Today, ColorOfChange launched a campaign demanding that NYC Housing Authority (NYCHA) Chairman John Rhea grant immediate rent relief to storm-impacted public housing residents that were left to suffer — for up to three weeks — without essential services in the aftermath of Superstorm Sandy. An initial flat-footed response by NYCHA dragged out the weeks until power could be safely restored. But now, NYCHA expects full rent payments upfront for both November and December, acknowledging no responsibility for the serious health, safety and financial toll its negligence continues to take on residents. NYCHA should be working around the clock to abate the needless suffering it has caused residents — not taking steps to compound it.
Please join us in demanding Chairman John Rhea immediately suspend rent collection for storm-impacted NYCHA residents, and credit payments already made. Read the email we sent to our members below.
Dear ColorOfChange.org member,
Last month, Superstorm Sandy wreaked havoc across the New York metropolitan area. Millions of New Yorkers were affected by the storm, but few more severely than the city's public housing residents. 35,000 mostly low-income Black and Latino children, families, and elderly and sick residents of the New York City Housing Authority (NYCHA) were left to suffer — in cold, pitch-black apartments without running water — for up to three weeks.1,2 It's shameful.
NYCHA Chairman John Rhea has pledged to refund rent to storm-impacted residents at least for those days spent without essential services — but not until January 2013. In the meantime, NYCHA expects full rent payments upfront for both November and December, acknowledging no responsibility for the serious health, safety and financial toll its negligence continues to take on residents.
Today, NYC's most vulnerable public housing communities along the city's waterfront remain in peril. Officials' flat-footed response to initial flooding not only dragged out the weeks until power could be safely restored, but profoundly worsened the scope of the damage to residents' homes3 — throwing the city's long-standing economic and racial divides into the national spotlight.4
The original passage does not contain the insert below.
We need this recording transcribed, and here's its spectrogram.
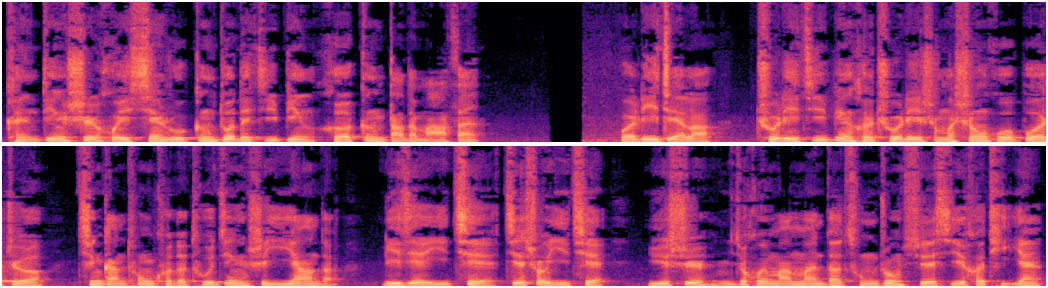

Low-and fixed-income NYCHA residents largely had no real alternative to hunkering down in their homes and praying for Sandy's worst to pass them by. For those without the financial means to leave the flood zone — or to afford lodging even if they could get themselves and their families out — evacuation was never an option.5 Others were simply too frail or ill to evacuate.6 NYCHA itself has also instilled a well-founded fear that residents who agreed to leave would return to find their homes rented or sold out from under them.7
After the storm, NYCHA, FEMA, and the Office of Emergency Management dragged their feet in pumping out flooded basements and ground floors and restoring basic services — as residents remained trapped inside damaged high-rise buildings running out of food, water and medication.8 Adding insult to injury, when NYCHA's out-of-touch Chairman finally got around to visiting residents in Red Hook — who by then had been struggling to survive without heat, running water or electricity for two weeks — he advised: "Hang in there. You're going to get a rent credit. It's a nice little Christmas present."9
Before Sandy hit, NYCHA residents were already among the lowest-income folks in the five boroughs and, due to lost work hours caused by business closures and massive transit disruptions, many are now coping with even less.10 Residents must also stretch these meager resources to cover new unexpected expenses, including replacing lost or damaged household items and clothing, as well as food lost as it rotted in powerless refrigerators.11 Now that the storm has passed, John Rhea should be working around the clock to abate the needless suffering NYCHA has caused residents — not taking steps to compound it.
Please join us to demand that NYCHA grant immediate rent relief to storm-impacted public housing residents. And when you do, please ask your friends and family to do the same.
1. "Mayor’s tweet touting NYCHA power restoration draws fire," New York Daily News, 11-14-12
2. "NYCHA stuck in dark age," New York Daily News, 11-10-12
3. "Dangerous living conditions at public housing after Sandy," ABC Local (WABC New York), 11-14-12
4. "Revealing the Two New Yorks," Indypendent, 11-02-12
5. "The Hideous Inequality Exposed by Hurricane Sandy," The Atlantic, 10-30-12
6. "In the Eye of the Storm: Remembering the Most Vulnerable," Huffington Post, 11-02-12
7. "Activists Address Affordable Housing’s Disappearing Act" Chelsea Now, 11-28-12
8. “Sandy, Occupy, and the City’s Failures: A Storm of Controversy,” Village Voice, 11-07-12
9. "NYCHA head to powerless residents: ‘Hang in there,’" New York Daily News, 11-12-12
10. "Bloomberg’s Back-to-Work Imperative After Sandy Is the Broader Disaster," ColorLines, 11-02-12
11. "No Services, No Rent’: NYCHA Residents Call For Action in Sandy’s Wake," The Nation, 11-27-12